Earl Bostic: Launching Solos Into Orbit
This space-age jazz edition of Night Lights concludes with more music from Duke Ellington and from stratospheric saxophonist Earl Bostic, a pioneering R & B/jazz virtuoso. In the early 1950s a young John Coltrane toured with Bostic, who, as Leonard L. Brown has noted, “taught Coltrane how to gain greater saxophone command, including extended melodic and harmonic possibilities into the altissimo range.” In 1960 Coltrane told Downbeat Magazine, “Bostic showed me a lot of things on my horn. He has fabulous technical facilities on his instrument and knows many a trick.” (On a related note, Coltrane himself would go on to invoke outer space in some of his mid-1960s compositional titles.)

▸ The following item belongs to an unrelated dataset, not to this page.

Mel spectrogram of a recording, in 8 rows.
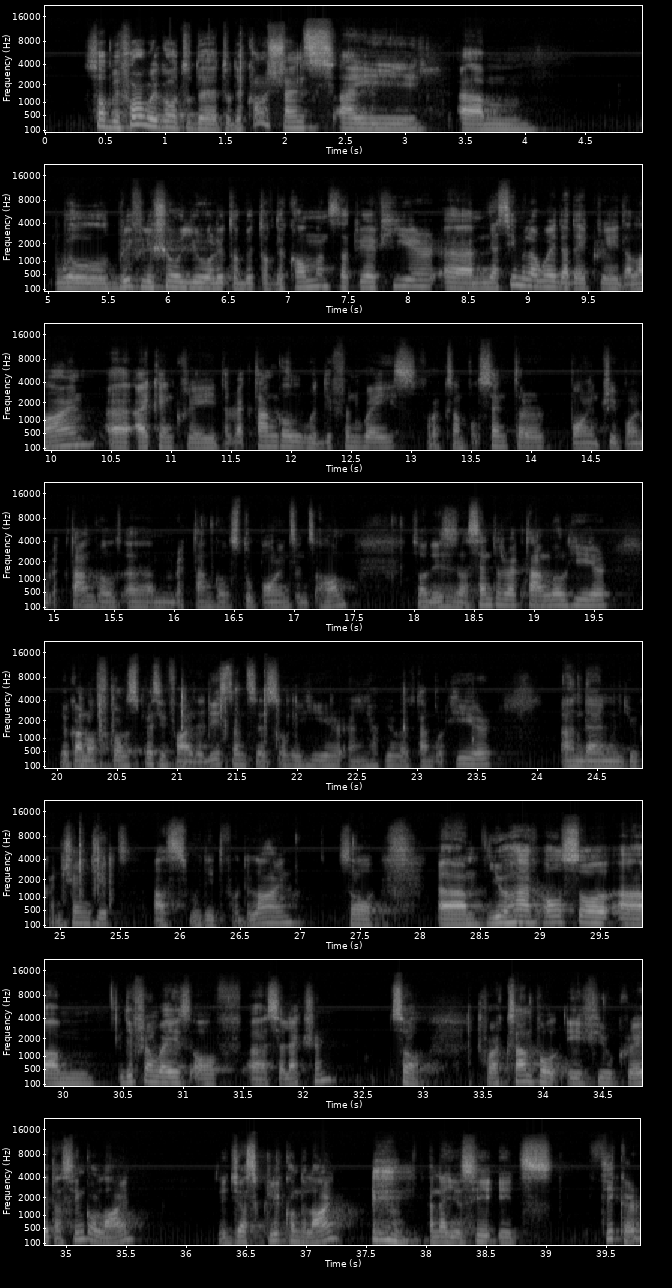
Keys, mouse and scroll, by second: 1.3 Delete, 2.8 click, 15.9 click, 17.5 click, 19.9 KP_1, 20.7 Tab, 20.9 KP_2, 21.4 KP_Enter, 23.9 click, 24.7 KP_3, 25.0 KP_Enter, 26.7 click, 34.5 Escape, 36.4 click.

We’ll also hear a snippet of the countdown sequence for astronaut John Glenn’s 1961 rocket ride into space that made him the first American to orbit the earth.
A future Night Lights sequel will take a look at space-age jazz from the early 1960s through the mid-1970s.
More Space-Age Jazz on Night Lights
- Second Magic City: Sun Ra in Chicago. Includes “Planet Earth,” “Space Aura,” and “Lights of a Satellite.”
- David Young: a Quiet Strength. Includes George Russell’s “Waltz From Outer Space.” (You can also hear some of Russell’s “Chromatic Universe Pt. 2” on Jazz at the Dawn of a Decade.)
Other Space Places: Space Exotica and More
…and read more about the Cold War space race.
Watch Shorty Rogers play “Martian Bossa Nova” on Frankly Jazz:
George Russell’s “Waltz In Outer Space”:
(Special thanks to Drew Farmer, Michael McGerr, David Miller, Joe Medjuck, Jon Pollack, and Phil Ford.)